(Sidenote: The really whitest shit I’ve seen at an airport was watching a white woman argue with the TSA agents at the ID checkpoint because her ticket and her license had two different names. She was not a happy camper. She said that her daughter bought her tickets for her but doesn’t know her real name, so she bought them with the name she knows. Obviously I didn’t stick around, but I’d bet good money that she somehow managed to get through. Meanwhile, let Jamal Ihsan Muhammad try that shit.)
Airports, on purpose and accidentally, created a social stratification where money gets you to the top of the pyramid. Considering how much plane tickets already cost, paying additional costs for things you don’t do frequently enough to think about probably keeps you in the regular security lines. But if you got some extra disposable income, you can get that Clear action to beat the line. And if you have some more bucks and time, you can get that TSA Precheck and get yourself on the government’s radar and do even less to get through the security lines. Time and money, actual social commodities, create a security-checkpoint caste system.

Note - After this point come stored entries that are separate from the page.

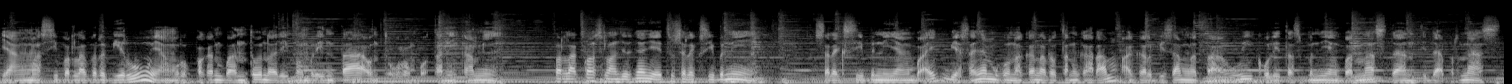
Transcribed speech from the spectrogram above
yang masih berlabel biru yang merupakan bantuan dari pemerintah untuk kelompok tani kami. Perlakuan selanjutnya yaitu seleksi benih. Seleksi benih yang baik biasanya menggunakan larutan garam agar bisa mengetahui kualitas benih yang bernas dan tidak bernas.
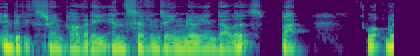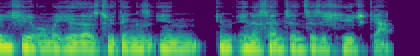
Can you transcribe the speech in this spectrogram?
End of Extreme Poverty and $17 million. But what we hear when we hear those two things in, in, in a sentence is a huge gap.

And when it comes to getting through that security line, I’m like Wall Street rebounding after the financial crisis it started: I’m basically a rich white man for five minutes when I get to the airport.